In the best of circumstances, it's challenging to ensure 100% accuracy on a site that publishes user contributed content. What makes this situation particularly unfortunate is that, at the center of this controversy is a sincere, well-intentioned, and ultimately wildly successful campaign by Zynga to help those in urgent need in Haiti. This campaign that was not the product of Zynga the corporation so much as a product of the game players and the people who work there, people who saw suffering and wanted to do something to make it better.
Even the best-administered charitable campaigns are imperfect. We know that Zynga is looking closely at how it can make future initiatives like this more transparent and efficient. Most recently they ran a campaign in which they gave 100% of all donations for Haitian earthquake relief, raising approximately $1.5 million, a staggering figure.
Zynga, of course, contacted Social Media Today and asked us to address the issue. But we want to make it clear that this clarification is not written under any duress. The fact that we published material that muddied the waters in a way that called into question people's best intentions and, worse, could make people leery of being generous in the future, is absolutely unacceptable to us. And we want to do what we can to make it right.
We're usually proud to see the posts on this site heavily tweeted and shared. Not so the two problematic posts at issue here.

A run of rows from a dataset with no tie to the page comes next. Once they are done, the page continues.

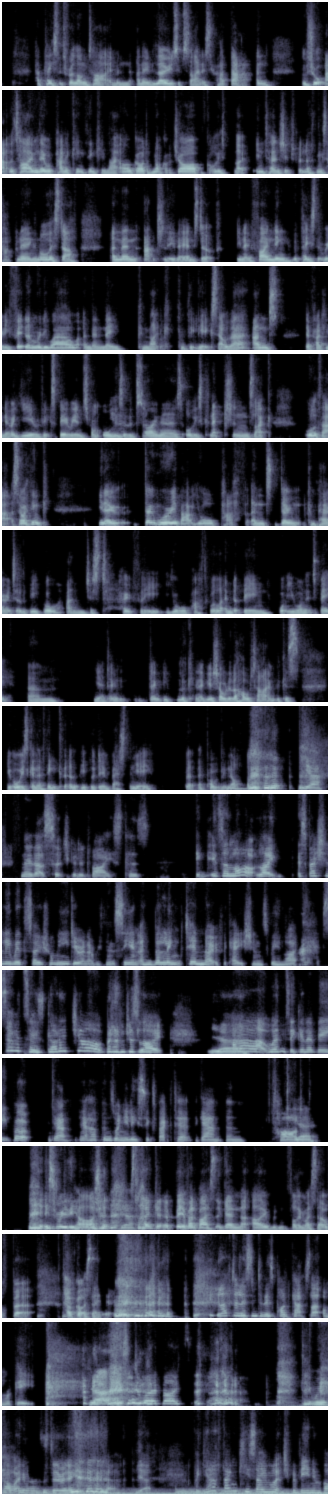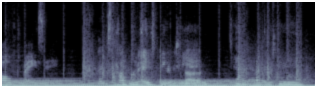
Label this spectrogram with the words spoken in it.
have placements for a long time. And I know loads of designers who had that. And I'm sure at the time they were panicking, thinking like, oh God, I've not got a job. I've got all these like internships, but nothing's happening and all this stuff. And then actually they ended up, you know, finding the place that really fit them really well. And then they can like completely excel there. And they've had, you know, a year of experience from all yeah. these other designers, all these connections, like all of that. So I think, you know, don't worry about your path and don't compare it to other people. And just hopefully your path will end up being what you want it to be. Um, yeah, don't don't be looking over your shoulder the whole time because you're always going to think that other people are doing better than you, but they're probably not. Mm. yeah, no, that's such good advice because it, it's a lot. Like especially with social media and everything, seeing and the LinkedIn notifications being like, so and so's got a job. And I'm just like, yeah, ah, when's it gonna be? But yeah, it happens when you least expect it again. And it's hard. Yeah. it's really hard. Yeah. It's like a bit of advice again that I wouldn't follow myself, but I've got to say it. You'll have to listen to this podcast like on repeat. Yeah. like, listen to my advice don't worry about what anyone else is doing. yeah, yeah. But yeah, thank you so much for being involved, Maisie. Thanks for having me. Speaking to you. Yeah, thank you.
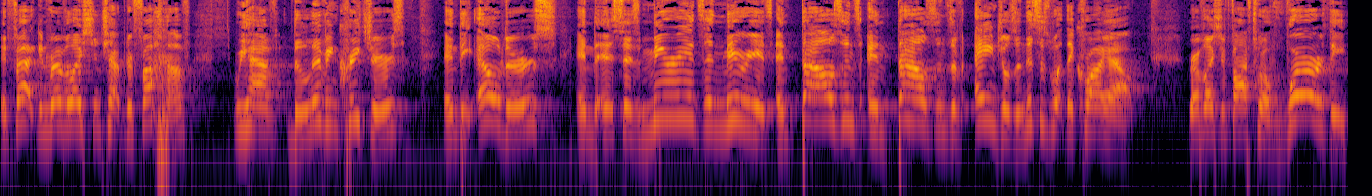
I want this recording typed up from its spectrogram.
In fact, in Revelation chapter 5, we have the living creatures and the elders, and it says myriads and myriads and thousands and thousands of angels, and this is what they cry out. Revelation 5:12 Worthy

I hope everyone reading this will help us by giving this post equal “burn." And here at Social Media Today, we will continue to do all we can to live up to the values of our members.